I don't think they will do it the same way every year. This year it seems it makes sense to make two different designs on N3E, so they can't save money on a cheaper process. If they both use the same LPDDR (or the controllers can be made compatible with both, not sure about the compatibility of 5/5X on the controller side, anyone know?) maybe it is the same die but some cores are disabled on the cheaper one. Maybe they bin for slightly higher clock speeds on the more expensive one. We don't really know yet.

When they hit the N2 generation (which I think will happen in 2026 not next year like I see analysts claiming) I predict the non-Pro version will remain on the N3 family, because there will be a cost step up for N2. The following year maybe they bring LPDDR6 for the Pro and Apple Silicon versions and the non-Pro iPhone sticks with 5X. I know LPDDR6's biggest fan @Tigerick will claim Apple is going to adopt it before 2027 but I'll go on record as betting heavily against that lol

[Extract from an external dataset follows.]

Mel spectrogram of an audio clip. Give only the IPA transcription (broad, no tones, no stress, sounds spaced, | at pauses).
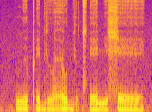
ŋ ɨ pʼ e bʲ uː ʕ u bʲ o̰ t͡sʼ e mʲ e x eː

Apple is blazing some new territory here with splitting the iPhone SoCs, it will be interesting to see that plays out. My hunch is that they may want to avoid inflationary pressure to raise prices on the base iPhone so reducing SoC/DRAM cost a bit will help them keep its price steady. The fact their iPhone sales mix goes more Pro every year tells me they have some pricing freedom on the high end, so keeping the base model price the same gives them cover for adding more features/cost on the higher models.